◆ **TASK INSTRUCTIONS**
Exact copy, pictures excluded: please retype every record below.

◆ **MATERIAL FOR THIS TASK**
........

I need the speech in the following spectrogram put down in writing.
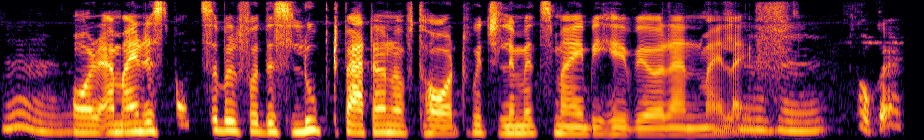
Hmm. Or am I responsible for this looped pattern of thought which limits my behavior and my life? Mhm. Okay.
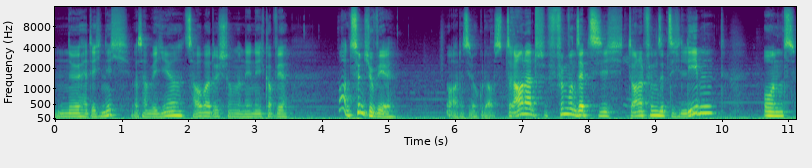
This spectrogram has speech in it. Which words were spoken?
Nö, hätte ich nicht. Was haben wir hier? Zauberdurchstunde. Nee, nee, ich glaube wir... Oh, ein Zündjuwel. Oh, das sieht doch gut aus. 375, 375 Leben. Und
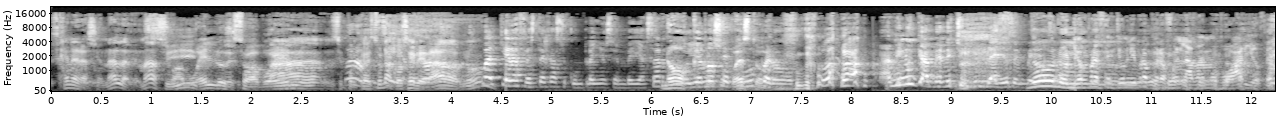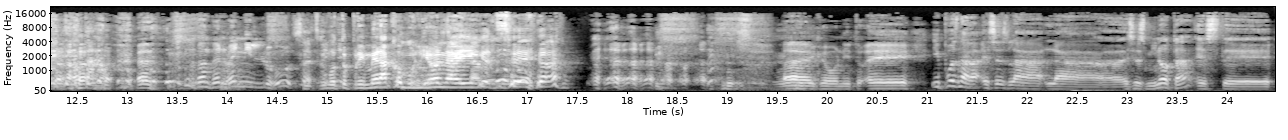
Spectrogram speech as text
Es generacional, además. sí, su abuelo, de su su papá. abuelo. sí, porque Bueno, es una sí, cosa heredada, no, ¿no? cualquiera festeja su cumpleaños en Bellas Artes. No, yo por no sé supuesto. tú, pero a mí nunca me han hecho cumpleaños en Bellas No, Artes. no, Yo no, presenté no, un libro, no. pero fue en la Dama Boario, donde no hay ni luz. Es como tu primera comunión ahí. Ay, qué bonito. Eh, y pues nada, esa es la, la- esa es mi nota. Este,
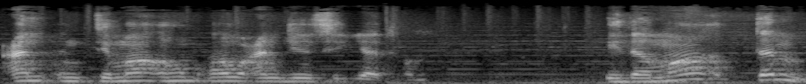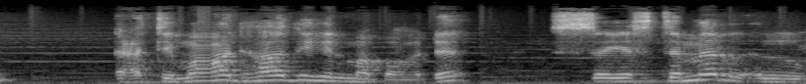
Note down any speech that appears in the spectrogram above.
عن انتمائهم أو عن جنسيتهم. إذا ما تم اعتماد هذه المبادئ سيستمر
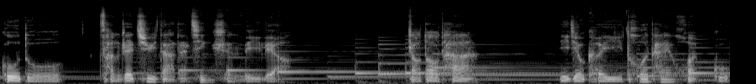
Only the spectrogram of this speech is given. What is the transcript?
孤独藏着巨大的精神力量，找到它，你就可以脱胎换骨。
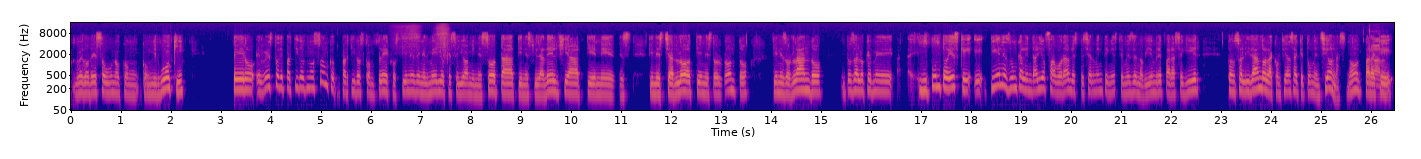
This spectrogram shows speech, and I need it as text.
Luego de eso, uno con, con Milwaukee. Pero el resto de partidos no son partidos complejos. Tienes en el medio, qué sé yo, a Minnesota, tienes Filadelfia, tienes, tienes Charlotte, tienes Toronto, tienes Orlando. Entonces, a lo que me, mi punto es que eh, tienes un calendario favorable, especialmente en este mes de noviembre, para seguir consolidando la confianza que tú mencionas, ¿no? Para que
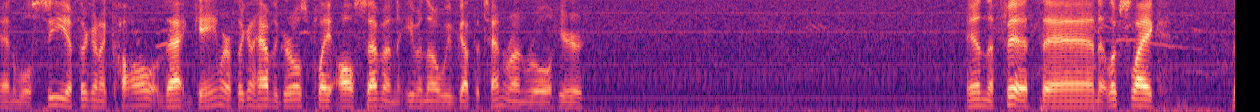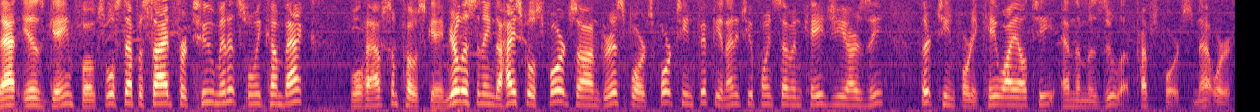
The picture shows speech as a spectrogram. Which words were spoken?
And we'll see if they're going to call that game or if they're going to have the girls play all seven, even though we've got the 10 run rule here in the fifth. And it looks like that is game, folks. We'll step aside for two minutes. When we come back, we'll have some post game. You're listening to High School Sports on Grizz Sports 1450 and 92.7 KGRZ. 1340 KYLT and the Missoula Prep Sports Network.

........

◆ **RESULT**
I need the speech in the following spectrogram put down in writing.
Hmm. Or am I responsible for this looped pattern of thought which limits my behavior and my life? Mhm. Okay.
This spectrogram has speech in it. Which words were spoken?
Nö, hätte ich nicht. Was haben wir hier? Zauberdurchstunde. Nee, nee, ich glaube wir... Oh, ein Zündjuwel. Oh, das sieht doch gut aus. 375, 375 Leben. Und
Spectrogram speech as text
Es generacional, además. sí, su abuelo, de su su papá. abuelo. sí, porque Bueno, es una sí, cosa heredada, no, ¿no? cualquiera festeja su cumpleaños en Bellas Artes. No, yo por no sé supuesto. tú, pero a mí nunca me han hecho cumpleaños en Bellas No, Artes. no, Yo no, presenté no, un libro, no. pero fue en la Dama Boario, donde no hay ni luz. Es como tu primera comunión ahí. Ay, qué bonito. Eh, y pues nada, esa es la, la- esa es mi nota. Este,
Note down any speech that appears in the spectrogram above.
عن انتمائهم أو عن جنسيتهم. إذا ما تم اعتماد هذه المبادئ سيستمر
Only the spectrogram of this speech is given. What is the transcript?
孤独藏着巨大的精神力量，找到它，你就可以脱胎换骨。
This spectrogram shows speech, and I need it as text.
Luego de eso, uno con, con Milwaukee. Pero el resto de partidos no son partidos complejos. Tienes en el medio, qué sé yo, a Minnesota, tienes Filadelfia, tienes, tienes Charlotte, tienes Toronto, tienes Orlando. Entonces, a lo que me, mi punto es que eh, tienes un calendario favorable, especialmente en este mes de noviembre, para seguir consolidando la confianza que tú mencionas, ¿no? Para que
The picture shows speech as a spectrogram. Which words were spoken?
And we'll see if they're going to call that game or if they're going to have the girls play all seven, even though we've got the 10 run rule here in the fifth. And it looks like that is game, folks. We'll step aside for two minutes. When we come back, we'll have some post game. You're listening to High School Sports on Grizz Sports 1450 and 92.7 KGRZ. 1340 KYLT and the Missoula Prep Sports Network.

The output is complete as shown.